[Recorded data]
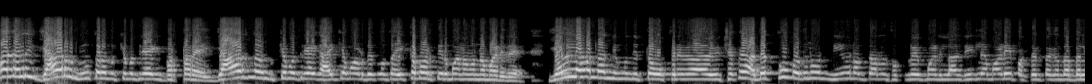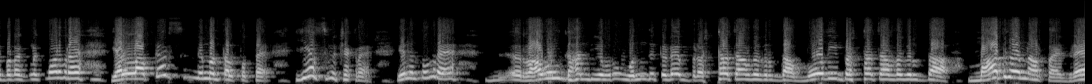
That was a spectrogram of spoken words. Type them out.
ಹಾಗಾದ್ರೆ ಯಾರು ನೂತನ ಮುಖ್ಯಮಂತ್ರಿಯಾಗಿ ಬರ್ತಾರೆ? ಯಾರನ್ನ ಮುಖ್ಯಮಂತ್ರಿಯಾಗಿ ಆಯ್ಕೆ ಮಾಡಬೇಕು ಅಂತ ಹೈಕಮಾಂಡ್ ತೀರ್ಮಾನವನ್ನ ಮಾಡಿದೆ? ಎಲ್ಲವನ್ನ ನಿಮ್ಮ ಮುಂದಿಟ್ಟ ಹೋಗ್ತೇನೆ ವೀಕ್ಷಕರೇ. ಅದಕ್ಕೂ ಮೊದಲು ನೀವು ನಮ್ಮ ಚಾನಲ್ ಸಬ್ಸ್ಕ್ರೈಬ್ ಮಾಡಿಲ್ಲ ಅಂದ್ರೆ ಈಗಲೇ ಮಾಡಿ ಪಕ್ಕದಲ್ಲಿರ್ತಕ್ಕಂಥ ಬೆಲ್ ಬಟನ್ ಕ್ಲಿಕ್ ಮಾಡಿದ್ರೆ ಎಲ್ಲ ಅಪ್ಡೇಟ್ಸ್ ನಿಮ್ಮನ್ನು ತಲುಪುತ್ತೆ. ಎಸ್ ವೀಕ್ಷಕರೇ, ಏನಂತಂದ್ರೆ ರಾಹುಲ್ ಗಾಂಧಿ ಅವರು ಒಂದು ಕಡೆ ಭ್ರಷ್ಟಾಚಾರದ ವಿರುದ್ಧ, ಮೋದಿ ಭ್ರಷ್ಟಾಚಾರದ ವಿರುದ್ಧ ಮಾತುಗಳನ್ನ ಆಡ್ತಾ ಇದ್ರೆ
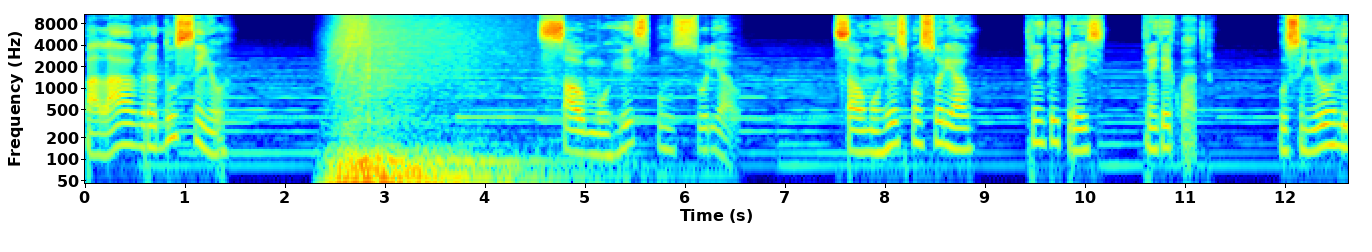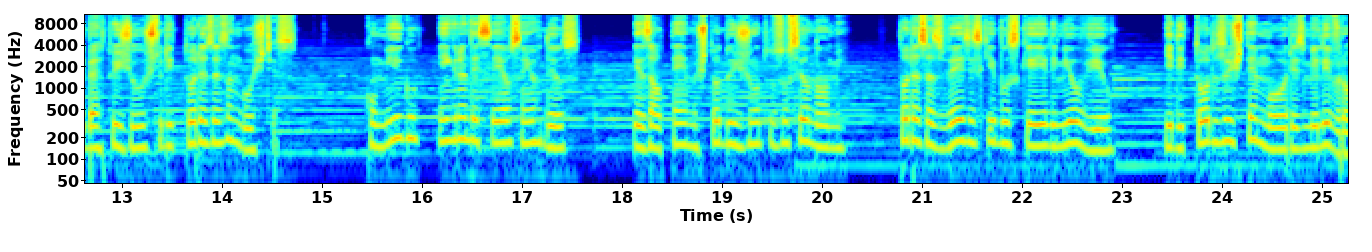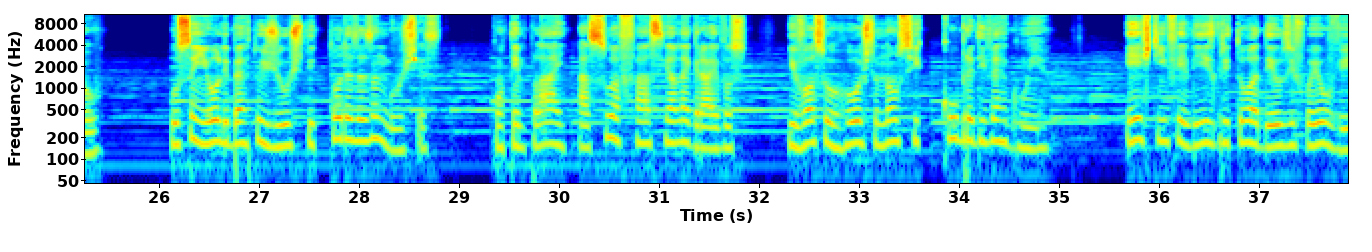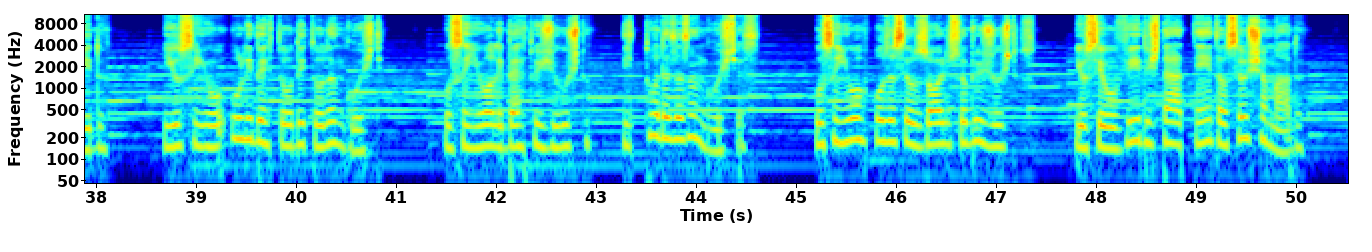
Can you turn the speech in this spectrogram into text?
Palavra do Senhor. Salmo responsorial. Salmo responsorial 33, 34. O Senhor liberta o justo de todas as angústias. Comigo engrandecei ao Senhor Deus. Exaltemos todos juntos o seu nome. Todas as vezes que busquei, ele me ouviu, e de todos os temores me livrou. O Senhor liberta o justo de todas as angústias. Contemplai a sua face e alegrai-vos, e vosso rosto não se cubra de vergonha. Este infeliz gritou a Deus e foi ouvido, e o Senhor o libertou de toda angústia. O Senhor liberta o justo de todas as angústias. O Senhor pousa seus olhos sobre os justos, e o seu ouvido está atento ao seu chamado,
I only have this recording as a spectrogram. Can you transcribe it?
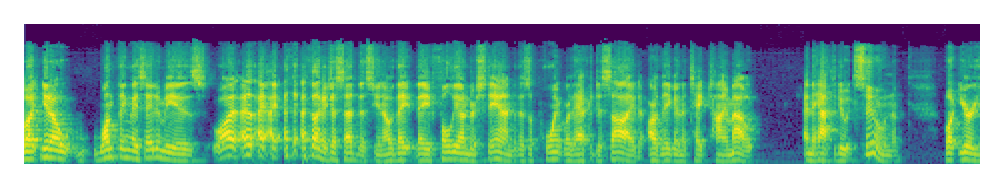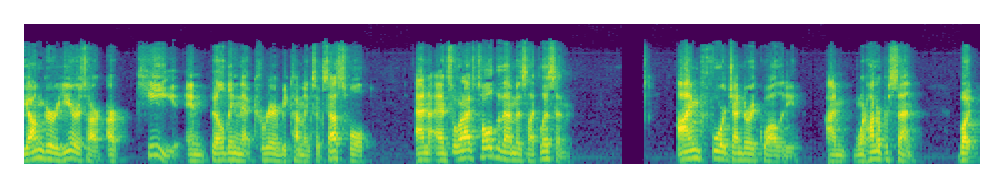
but you know, one thing they say to me is, well, I, I, I, I feel like I just said this. You know, they they fully understand. There's a point where they have to decide: are they going to take time out and they have to do it soon. But your younger years are, are key in building that career and becoming successful. And, and so what I've told to them is like, listen, I'm for gender equality. I'm 100%. But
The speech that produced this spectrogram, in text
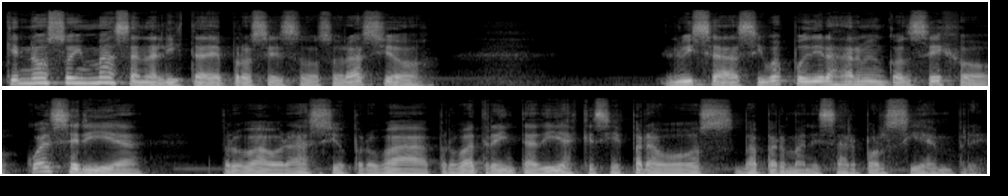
Que no soy más analista de procesos, Horacio. Luisa, si vos pudieras darme un consejo, ¿cuál sería? Probá, Horacio, probá, probá 30 días que si es para vos va a permanecer por siempre.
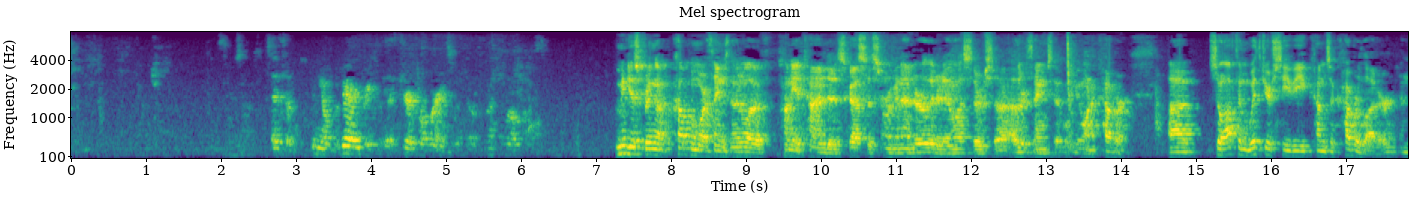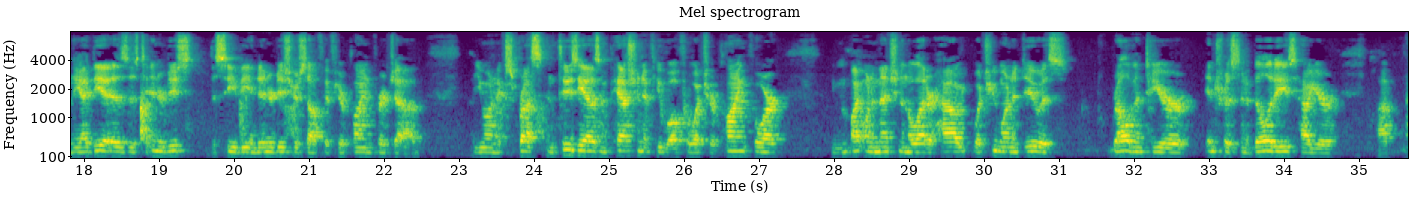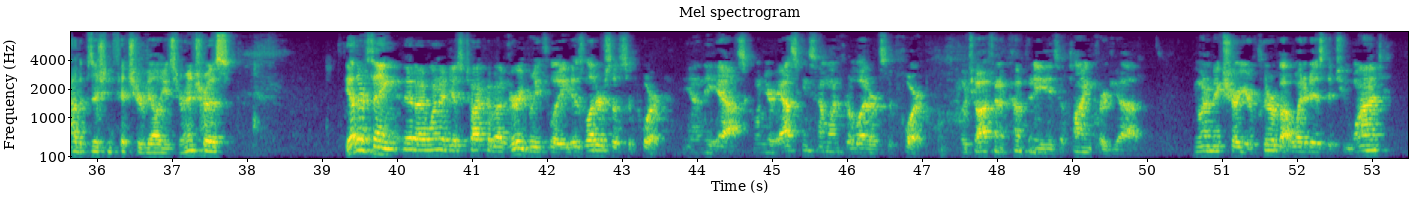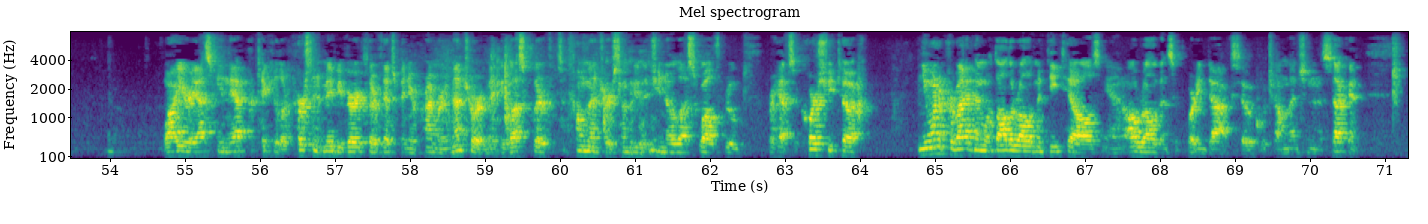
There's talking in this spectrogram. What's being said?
Says, you know, very briefly, like three or four words with the, with the roll call. Let me just bring up a couple more things, and then we'll have plenty of time to discuss this, and we're going to end early today unless there's uh, other things that we want to cover. Uh, so often with your CV comes a cover letter, and the idea is is to introduce the CV and to introduce yourself if you're applying for a job. You want to express enthusiasm, passion, if you will, for what you're applying for. You might want to mention in the letter how what you want to do is relevant to your interests and abilities, how you're uh, how the position fits your values your interests. The other thing that I want to just talk about very briefly is letters of support and the ask. When you're asking someone for a letter of support, which often accompanies applying for a job, you want to make sure you're clear about what it is that you want, why you're asking that particular person. It may be very clear if that's been your primary mentor. It may be less clear if it's a co-mentor or somebody that you know less well through perhaps a course you took. And you want to provide them with all the relevant details and all relevant supporting docs, so, which I'll mention in a second.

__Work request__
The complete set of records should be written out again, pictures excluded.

__Completed exercise__
That was a spectrogram of spoken words. Type them out.
ಹಾಗಾದ್ರೆ ಯಾರು ನೂತನ ಮುಖ್ಯಮಂತ್ರಿಯಾಗಿ ಬರ್ತಾರೆ? ಯಾರನ್ನ ಮುಖ್ಯಮಂತ್ರಿಯಾಗಿ ಆಯ್ಕೆ ಮಾಡಬೇಕು ಅಂತ ಹೈಕಮಾಂಡ್ ತೀರ್ಮಾನವನ್ನ ಮಾಡಿದೆ? ಎಲ್ಲವನ್ನ ನಿಮ್ಮ ಮುಂದಿಟ್ಟ ಹೋಗ್ತೇನೆ ವೀಕ್ಷಕರೇ. ಅದಕ್ಕೂ ಮೊದಲು ನೀವು ನಮ್ಮ ಚಾನಲ್ ಸಬ್ಸ್ಕ್ರೈಬ್ ಮಾಡಿಲ್ಲ ಅಂದ್ರೆ ಈಗಲೇ ಮಾಡಿ ಪಕ್ಕದಲ್ಲಿರ್ತಕ್ಕಂಥ ಬೆಲ್ ಬಟನ್ ಕ್ಲಿಕ್ ಮಾಡಿದ್ರೆ ಎಲ್ಲ ಅಪ್ಡೇಟ್ಸ್ ನಿಮ್ಮನ್ನು ತಲುಪುತ್ತೆ. ಎಸ್ ವೀಕ್ಷಕರೇ, ಏನಂತಂದ್ರೆ ರಾಹುಲ್ ಗಾಂಧಿ ಅವರು ಒಂದು ಕಡೆ ಭ್ರಷ್ಟಾಚಾರದ ವಿರುದ್ಧ, ಮೋದಿ ಭ್ರಷ್ಟಾಚಾರದ ವಿರುದ್ಧ ಮಾತುಗಳನ್ನ ಆಡ್ತಾ ಇದ್ರೆ
Can you turn the speech in this spectrogram into text?
Palavra do Senhor. Salmo responsorial. Salmo responsorial 33, 34. O Senhor liberta o justo de todas as angústias. Comigo engrandecei ao Senhor Deus. Exaltemos todos juntos o seu nome. Todas as vezes que busquei, ele me ouviu, e de todos os temores me livrou. O Senhor liberta o justo de todas as angústias. Contemplai a sua face e alegrai-vos, e vosso rosto não se cubra de vergonha. Este infeliz gritou a Deus e foi ouvido, e o Senhor o libertou de toda angústia. O Senhor liberta o justo de todas as angústias. O Senhor pousa seus olhos sobre os justos, e o seu ouvido está atento ao seu chamado,
I only have this recording as a spectrogram. Can you transcribe it?
but you know, one thing they say to me is, well, I, I, I, I feel like I just said this. You know, they they fully understand. There's a point where they have to decide: are they going to take time out and they have to do it soon. But your younger years are, are key in building that career and becoming successful. And, and so what I've told to them is like, listen, I'm for gender equality. I'm 100%. But
The speech that produced this spectrogram, in text
Que no soy más analista de procesos, Horacio. Luisa, si vos pudieras darme un consejo, ¿cuál sería? Probá, Horacio, probá, probá 30 días que si es para vos va a permanecer por siempre.
There's talking in this spectrogram. What's being said?
Says, you know, very briefly, like three or four words with the, with the roll call. Let me just bring up a couple more things, and then we'll have plenty of time to discuss this, and we're going to end early today unless there's uh, other things that we want to cover. Uh, so often with your CV comes a cover letter, and the idea is is to introduce the CV and to introduce yourself if you're applying for a job. You want to express enthusiasm, passion, if you will, for what you're applying for. You might want to mention in the letter how what you want to do is relevant to your interests and abilities, how you're uh, how the position fits your values your interests. The other thing that I want to just talk about very briefly is letters of support and the ask. When you're asking someone for a letter of support, which often accompanies applying for a job, you want to make sure you're clear about what it is that you want, why you're asking that particular person. It may be very clear if that's been your primary mentor. It may be less clear if it's a co-mentor or somebody that you know less well through perhaps a course you took. And you want to provide them with all the relevant details and all relevant supporting docs, so, which I'll mention in a second.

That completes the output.